Buffalo, New York had a turbulent, early-era National Football League team that operated under multiple names and several different owners between the 1910s and 1920s.
In 1918, shoe salesman Warren D. Patterson formed a new team known as the Buffalo Niagaras, signing former Youngstown Patricians quarterback Ernest "Tommy" Hughitt as his quarterback. As the Niagaras, the team won a citywide championship in 1918, going undefeated with a 6–0–0 record (including a forfeit), having only one touchdown scored on them in any of their six games.
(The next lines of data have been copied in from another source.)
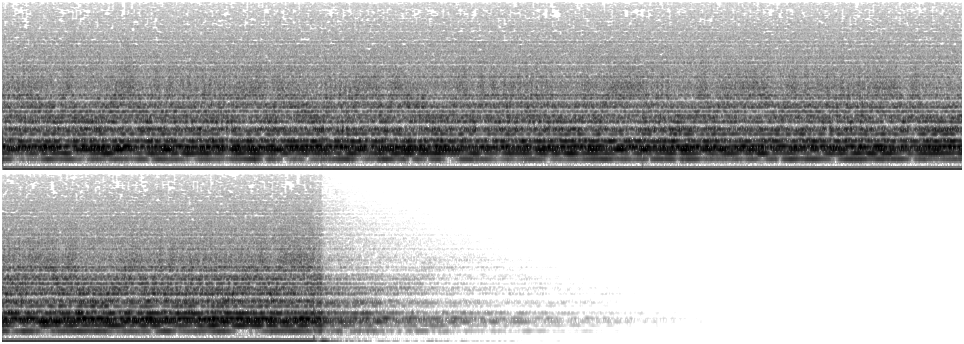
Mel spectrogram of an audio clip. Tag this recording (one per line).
Chill
Cinematic
Omnisphere
Out
Ambient
Pad
Chord
Soundscape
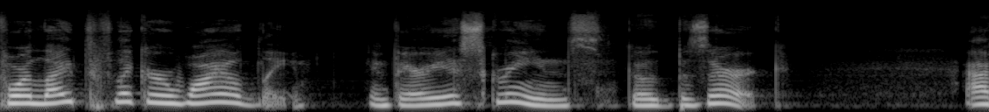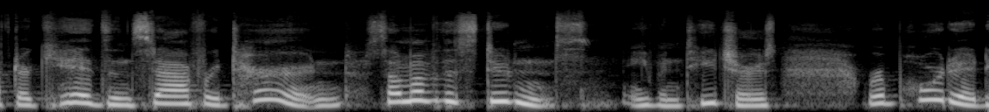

They were one of the few upper-level teams still able to play games that year, with most of the top level teams (such as the Patricians, Canton Bulldogs and Massillon Tigers) all having suspended operations due to the pandemic and/or World War I player shortages; this allowed Buffalo to get a leg up on its Ohio competition and sign otherwise-unemployed players, setting a course for bringing the region on par with the Ohio League and the ultimate establishment of the NFL. With that, they could have theoretically staked a claim to being the best team in the nation, especially considering how the team would perform over the next three seasons, but the Professional Football Researchers Association is dismissive of any claim that does not come from the Ohio League, and gives the mythical "national title" to the Dayton Triangles, who also went undefeated that year. When the New York Pro Football League reopened in 1919, the team, now reorganized into a franchise known as the Prospects, defeated the Rochester Jeffersons for the league title in a two-game Thanksgiving weekend tournament. The two teams tied the Thanksgiving Day game, but Buffalo handily defeated Rochester 20–0 the following Sunday.